ZAGREB, January 18, 2019 – By posting a video of ethnic Serb secondary school students who did not stand up for the Croatian anthem at a football match played in Vukovar last year on the local government website, Vukovar Mayor Ivan Penava violated the Children’s Wellbeing Act, the International Convention on the Rights of the Child, the Personal Data Act and other laws, further inciting an atmosphere of violence, Independent Democratic Serb Party (SDSS) leader Milorad Pupovac told a press conference in the Croatian parliament on Friday.
Commenting on the case of a student of a Serb-language technical school in Vukovar who had been beaten up by football hooligans, Pupovac said that the problem of violence targeting members of the Serb community and students was not new.
“There are groups, including the one that attacked this student, who resort to violence and who are tolerated in the town. This happened several times over the past year,” Pupovac said.
This incident is the result of the behaviour of that group of football fans being tolerated and the fact that Penava has additionally incited such an atmosphere by marking the Serb students of Nikola Tesla Technical School as people who do not respect Croatia and who are viewed in the context of the SDSS policy of maintaining the continued and, as Penava put it, creeping aggression against Croatia, Pupovac said.
Police said on Thursday that one minor was slightly injured in a fight that broke out at a bus stop in Vukovar on Wednesday, apparently between two rival groups of football fans, one involving two minors and the other three. The person injured was a Serb student of Nikola Tesla Technical School.
Pupovac said he did not believe that the separated Croatian and Serb schools in Vukovar were the problem. “Why is this not happening in Istria where there are also minority schools? Why is this happening in Vukovar? Because there are people who are constantly stoking up an atmosphere of war and who treat and portray any demands by the Serb community for rights that belong to them under the constitution, law and international agreements as an attack on the constitutional order and aggression.”

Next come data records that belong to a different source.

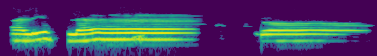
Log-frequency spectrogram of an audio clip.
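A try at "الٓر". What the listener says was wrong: Awas, roknya jangan tuh panjang, 2 harokat, jangan 2 rokaat, ya. Nah, roknya 2 harokat.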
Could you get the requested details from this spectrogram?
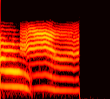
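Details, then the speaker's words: Sample tired or sleepy infant cry from a baby-cry translator app's reference set: a single short, high, tonal wail from a young infant, rising then easing down. "itu kemudian bagi lelah atau mengantuk"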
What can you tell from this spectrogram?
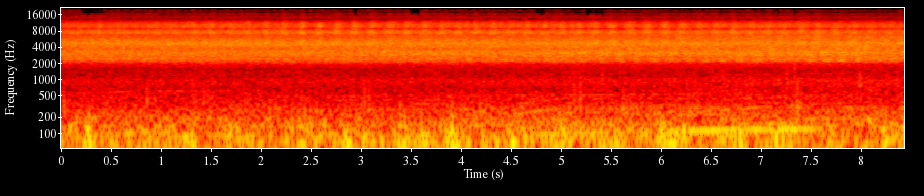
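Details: Loud cicadas on an August morning by the Okawa River, Osaka, Japan. An intense, unbroken high-pitched buzzing drone dominates throughout, with a brief low hum near the end and light background rumble.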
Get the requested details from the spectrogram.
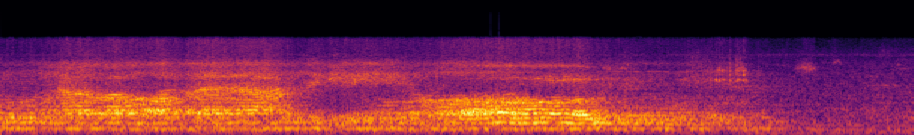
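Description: An elderly man speaks calmly and steadily.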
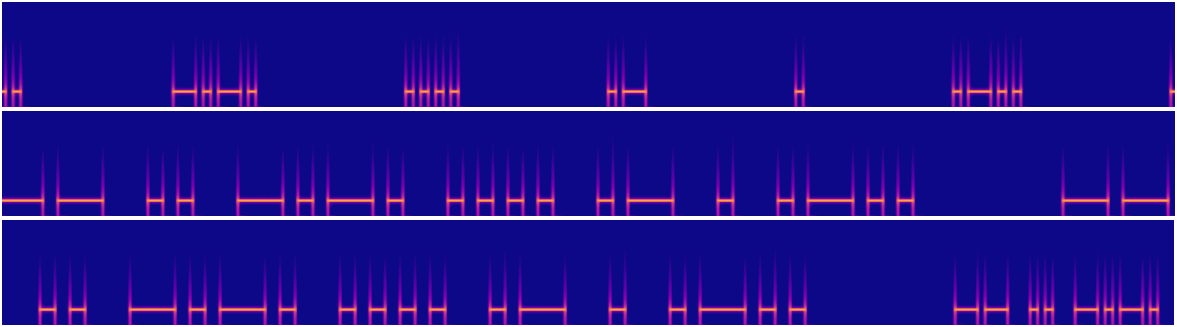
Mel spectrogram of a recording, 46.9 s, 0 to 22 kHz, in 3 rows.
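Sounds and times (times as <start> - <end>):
morse code beeps: 18.8 - 21.0, 23.6 - 24.6, 26.0 - 27.8, 29.8 - 32.4, 33.0 - 35.2, 35.8 - 42.1, 44.0 - 46.8.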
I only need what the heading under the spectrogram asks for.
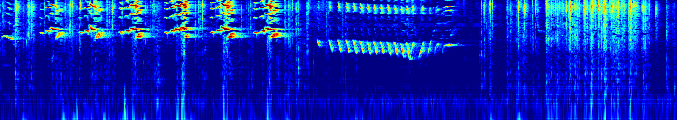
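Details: White-rumped shama from Bahorok, Medan, delivering rapid repeated high chattering phrases, then a long buzzy descending trill, followed by harsh hissing noise.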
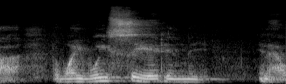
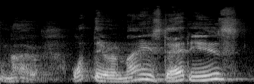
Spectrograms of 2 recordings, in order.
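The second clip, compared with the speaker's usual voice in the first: ordinary delivery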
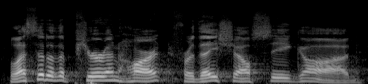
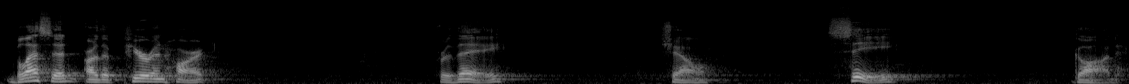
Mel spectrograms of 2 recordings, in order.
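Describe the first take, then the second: First: The verse is read at a fast pace. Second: The verse is read at a slower pace. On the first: The speaker calls it wrong. "I read it too fast" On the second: The speaker calls it right. "I want to read it again"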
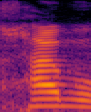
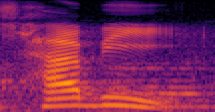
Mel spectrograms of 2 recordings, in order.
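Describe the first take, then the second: First: The word ends with a u vowel. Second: The word ends with an i vowel. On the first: The speaker calls it wrong. "Tidak boleh dibaca" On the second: The speaker calls it right. "kita fokus pada kata ashabi"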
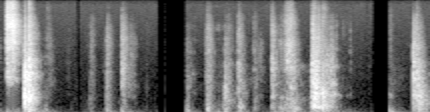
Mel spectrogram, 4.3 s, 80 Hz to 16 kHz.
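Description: Knocks and scrapes of 3D-printed PLA bumper sections being handled and pressed together: a string of short, sudden sounds, the loudest near the start and about three seconds in.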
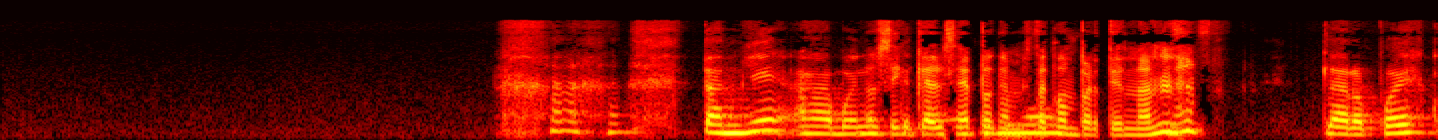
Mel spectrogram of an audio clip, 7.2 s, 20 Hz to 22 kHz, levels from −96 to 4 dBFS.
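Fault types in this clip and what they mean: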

He said that the failure by the children in question to stand up for the Croatian national anthem could not be regarded as an attack on the constitutional order. “This requires working with those children. The way in which Mayor Penava acted is certainly not the way. As for football fans, national anthems and expectations of how fans should behave in such situations, we’d better not discuss that. When it comes to schools in which one group of children stands up for the national anthem and the other does not, that is a serious problem,” Pupovac said.
Asked to comment on the demand by MP Hrvoje Zekanović that Croatia should block Serbia’s EU accession negotiations, he said: “What if I, as a representative of the SDSS, had demanded that Croatia’s accession to the EU be blocked until all issues concerning the Serbs were resolved, including the issue of Serbs gone missing during the war, prosecution of war crimes, unpaid pensions, demolished housing, Serbs who were driven out during the war and have not returned to their homes? Did I do that? I didn’t. I was among the most active advocates of Croatia’s entry into the EU, and my party and my other colleagues, minority MPs, helped Croatia become an EU member, otherwise Croatia would still be waiting on the EU’s doorstep.”
Pupovac said he would sue Hrvatski Tjednik weekly for running a cover showing him holding the severed head of Ivan Šreter, wartime head of the Western Slavonia crisis management committee who disappeared without a trace after being abducted by Serb rebels in 1991. “Only a twisted and sick mind can implicate me in a murder,” he said.
More news on the status of Serbs in Croatia can be found in the Politics section.